I was in a queue at the fish van the other day when yet another report was in the papers listing meat and especially processed and red meat as contributing to cancer. People were talking about it and the consensus seemed to be that you can’t believe anything anymore as we are told so many conflicting pieces of advice. The same day I was reading a preview about a book by an American who used to believe that a high meat diet was the answer to health problems and weight control. Now he has turned tables after his own health suffered and gone to the opposite extreme citing meat as the cause for most health problems from cancer to heart attacks, diabetes to poor brain function. He also says that grains help to keep inflammation levels in the body low, whereas the anti-grain brigade would cite them as the main cause of inflammation. It can all be very confusing and I understood the sentiments of those in the fish queue.
When I trained as a Nutritional Therapist in the 1980’s I had an amazing training and very little of what I was taught hasn’t stood the test of time. We were taught that the only foods that created alkalinity in the body (ie low inflammation) were fruit and vegetables but as fruit is high in sugar this should be limited to 2 pieces per day so vegetables should be the mainstay of our diets. Everything else produces acidity but in varying amounts, millet being the least acidic producing grain, red meat the most acidic producing meat. So I can see where some of this information comes from, but so much of it bends the truth, becomes extreme or doesn’t present a balanced picture.
Life in so many areas is about balance and diet is no exception. In the same way that excess meat is not good for us excess of some vegetables or a lack of meat can also cause problems. Too many cruciferous vegetables are thought to interfere with the working of the thyroid gland causing hypothyroidism. Kale which is one of these has been hailed as a wonder food over the past few years but should it be eaten daily? A lack of meat can result in a B12 deficiency so vegans often take a supplement. I’m not against supplements as such, but I feel a diet where they are necessary can’t be balanced.

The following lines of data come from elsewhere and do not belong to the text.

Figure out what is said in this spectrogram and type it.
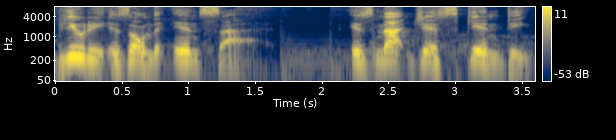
beauty is on the inside, it's not just skin deep.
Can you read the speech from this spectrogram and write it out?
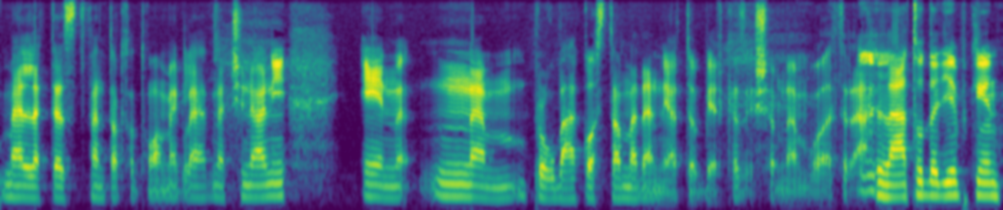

Let’s start looking at the whole picture rather than snapshots of individual foods. I eat a diet centred around vegetables and as wide a range as possible but I love my porridge or cereal for breakfast and will still be having my roast dinner. It won’t contain masses of meat and the vegetables will fill most of the plate but it will still be a roast. I still occasionally eat sausages and bacon but I search around for preservative free ones as sodium nitrate is something I try to avoid. I also avoid overcooking meat – that barbequed charred protein is not good so I avoid it. If you look at the areas of the world where people live the longest, their diets are always full of plant protein. They may eat cereals, meat, fish or vegetarian alternatives such as soya or nuts but the base is always a wide range of vegetables and fruit. Let’s take note.